Entrepreneurial management is typically used when firm is young small. Features include centralised decision making and informal control. General manager usually makes decisions, as structure is simple enough for one person to comprehend all information for decision-making. There is little need for formal procedures, systems and structures because activity can be monitored via personal supervision of the entrepreneur.
Professional management, on the other hand, is more suitable when firm grows up and thus requires more structure. Characteristics include delegation of decision-making responsibility and use of formal control system. General managers delegate responsibility to hierarchy of middle managers. CEO does not personally make all decisions. A set of systems guide and evaluate performance against objectives. Policies and standard procedures are developed to guide the actions of firm executives.
There are two key dimensions in strategy coordination. First, delegation of responsibility i.e. if general manager makes decisions of delegates those to middle managers. Second, use of formal control systems i.e. if formal systems to set objectives, monitor performance and control activities of organisational members are present.
There are four archetypal strategies of coordination:
1. Entrepreneurial management involves centralised decision making and informal, personal control
2. Professional management utilises delegation of responsibility and extensive formal control
3. Laissez-faire management involves delegation of responsibilities but control remains informal
4. Bureaucratic management involves centralised decision making and formal control
Companies seek efficiency and effectiveness. Efficiency refers to ability to achieve goals with minimum resources and effectiveness is its ability to adapt goals and stay innovative to meet changing needs of the environment. Choices that favour delegation have the potential to increase effectiveness but simultaneously decrease efficiency.
Transition to professional management involves fundamental change in entrepreneur’s orientation. Founder is likely to lose getting personal satisfaction from direct action. Instead, one needs to develop a sense of accomplishment coming from achievement of results from others. The transition steps are described below. However, one needs to keep in mind that delegation of responsibility does not mean entrepreneur loses opportunity to have input into any decision-making process.
There are several sources to assist one in recognition of transition from entrepreneurial to professional management. Knowledge of outsiders such as board members and consultants might suggest there is a need for transition, for example. Warning signals include lack of follow up details, increase level of stress on individual entrepreneur and sense of organisational disarray.
Venture creator should be able to overcome personal loyalties that could threaten organisation. For instance: right-hand persons often are unable to develop more specialised skills needed to grow the company. In order for firm to develop, entrepreneur must be able overcome personal relationship and find more suitable employees.
Placing responsibilities close to source of information require sound decision-making. This means delegating responsibility to managers who are close to customers, suppliers and competitors. General managers must be careful not to give up responsibility of key policy issues that require personal perspective.
Development of formal controls means entrepreneurs no longer can track the behaviour of individuals in the organisation. Instead, one needs to focus on performance rather than behaviour. Practical policies thus should be adopted. Entrepreneurs should also devote time and effort to develop policies that inspires creative solutions and build commitment.

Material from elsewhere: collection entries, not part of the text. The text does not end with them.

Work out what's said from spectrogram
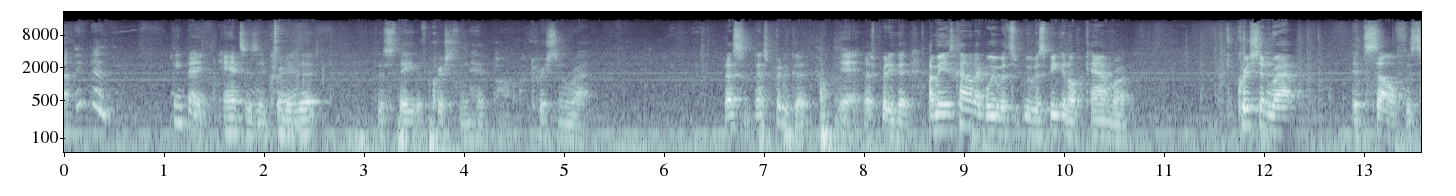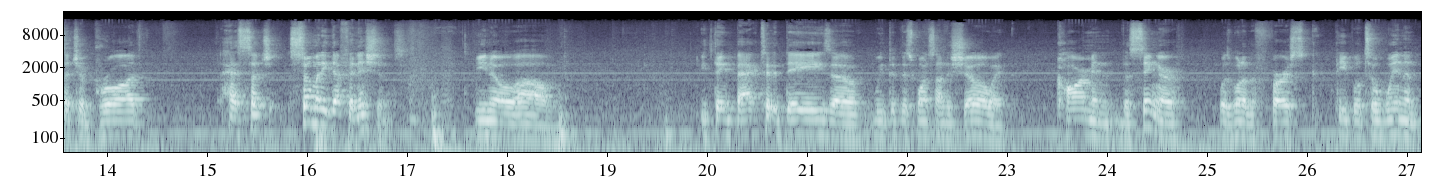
I think that I think that answers it pretty good. The state of Christian hip hop, Christian rap. That's that's pretty good. Yeah. That's pretty good. I mean, it's kind of like we were we were speaking off camera. Christian rap itself is such a broad, has such so many definitions. You know, um, you think back to the days of we did this once on the show, and Carmen, the singer, was one of the first people to win an,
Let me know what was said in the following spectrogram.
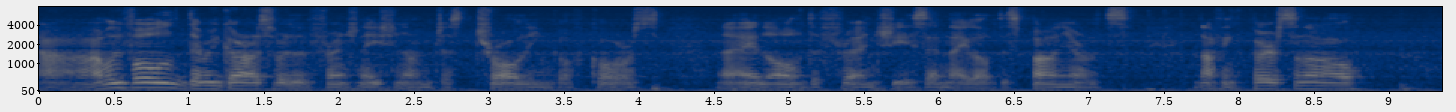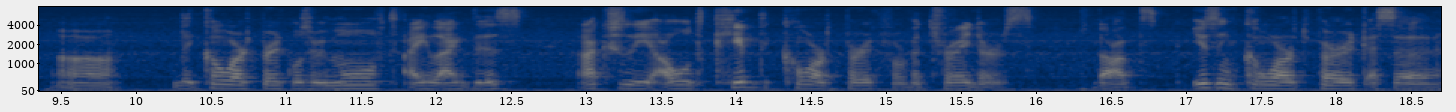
Uh, with all the regards for the French nation, I'm just trolling, of course. I love the Frenchies and I love the Spaniards. Nothing personal. Uh, the coward perk was removed, I like this. Actually, I would keep the coward perk for the traders, but using coward perk as a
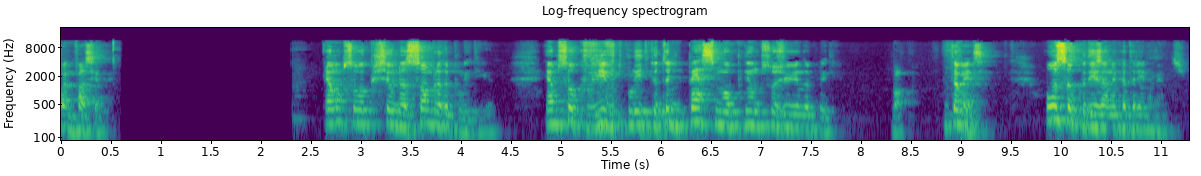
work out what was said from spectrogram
Não faço ideia. É uma pessoa que cresceu na sombra da política. É uma pessoa que vive de política. Eu tenho péssima opinião de pessoas vivendo da política. Bom, então é assim. Ouça o que diz Ana Catarina Mendes.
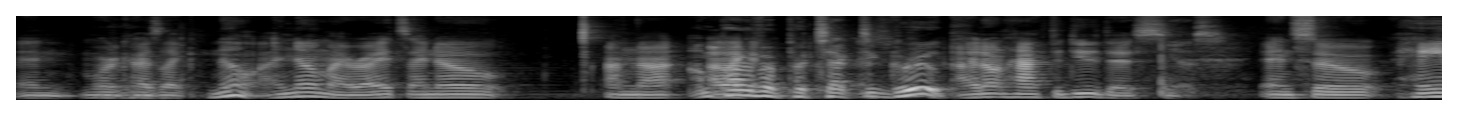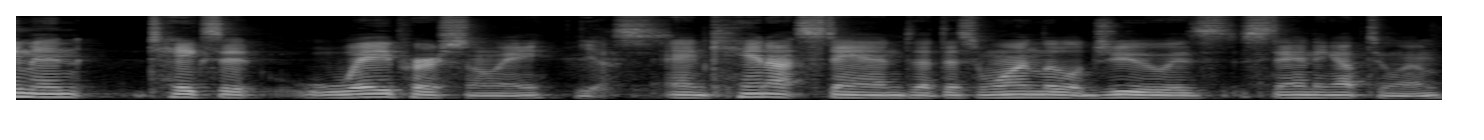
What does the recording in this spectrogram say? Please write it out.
And Mordecai's mm-hmm. like, "No, I know my rights. I know I'm not. I'm I part like- of a protected group. I don't have to do this." Yes. And so Haman takes it way personally Yes. and cannot stand that this one little Jew is standing up to him.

Self-concept behaviour makes transition process difficult. Entrepreneurs want to stay involved in decision-making and know who works for their company. Transition to professional management therefore requires fundamental change in the attitudes and behaviour of entrepreneurs.

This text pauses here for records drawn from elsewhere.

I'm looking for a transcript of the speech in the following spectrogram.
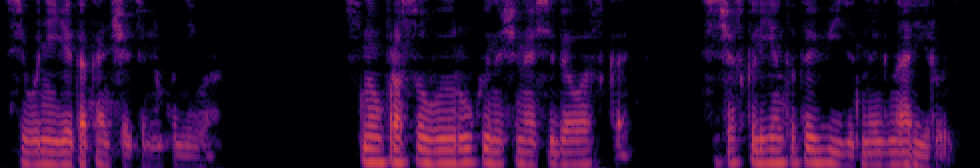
Сегодня я это окончательно поняла. Снова просовываю руку и начинаю себя ласкать. Сейчас клиент это видит, но игнорирует.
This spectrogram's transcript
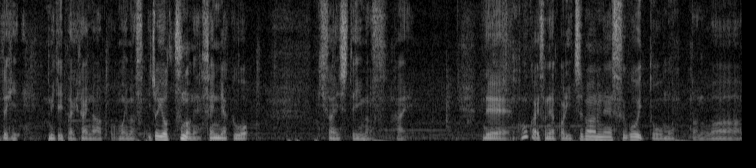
是非見ていただきたいなと思います。一応4つのね戦略を記載しています。はい。で今回そのやっぱり一番ねすごいと思ったのは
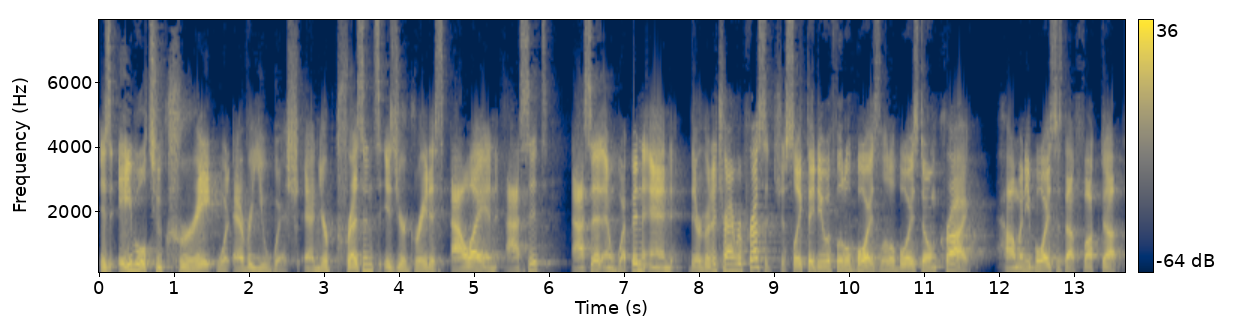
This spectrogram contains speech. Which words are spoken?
is able to create whatever you wish. And your presence is your greatest ally and asset, asset and weapon. And they're going to try and repress it, just like they do with little boys. Little boys don't cry. How many boys has that fucked up?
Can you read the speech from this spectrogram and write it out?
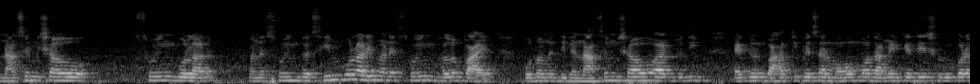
নাসিম শাহ, সুইং বোলার মানে সুইং সিম বোলারই মানে সুইং ভালো পায়। প্রথমের দিকে নাসিম শাহ আর যদি একজন বাহাতি পেসার মোহাম্মদ আমিরকে দিয়ে শুরু করে,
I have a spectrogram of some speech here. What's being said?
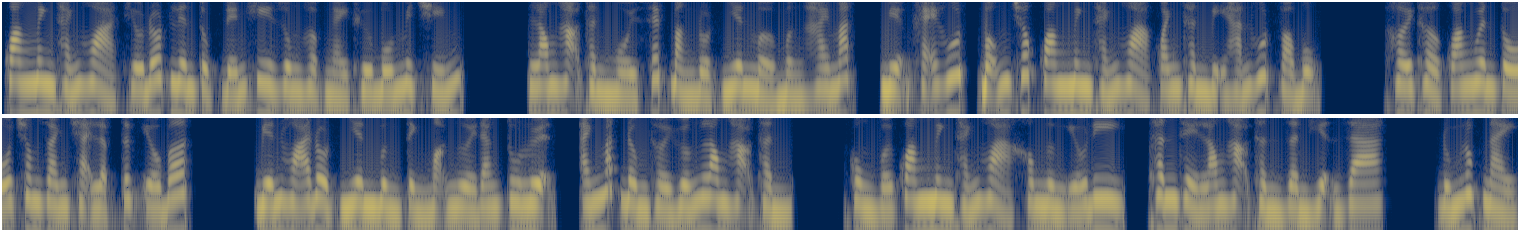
Quang minh thánh hỏa thiêu đốt liên tục đến khi dung hợp ngày thứ 49. Long Hạo Thần ngồi xếp bằng đột nhiên mở mừng hai mắt, miệng khẽ hút, bỗng chốc quang minh thánh hỏa quanh thân bị hắn hút vào bụng. Hơi thở quang nguyên tố trong doanh trại lập tức yếu bớt. Biến hóa đột nhiên bừng tỉnh mọi người đang tu luyện, ánh mắt đồng thời hướng Long Hạo Thần. Cùng với quang minh thánh hỏa không ngừng yếu đi, thân thể Long Hạo Thần dần hiện ra. Đúng lúc này,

Stevenson, H.H. and Jarillo, J.C., 2007. A paradigm of entrepreneurship: Entrepreneurial management. In Entrepreneurship (pp. 155-170). Springer, Berlin, Heidelberg.
Baron, R. and Shane, S., 2007. Entrepreneurship: A process perspective. Nelson Education.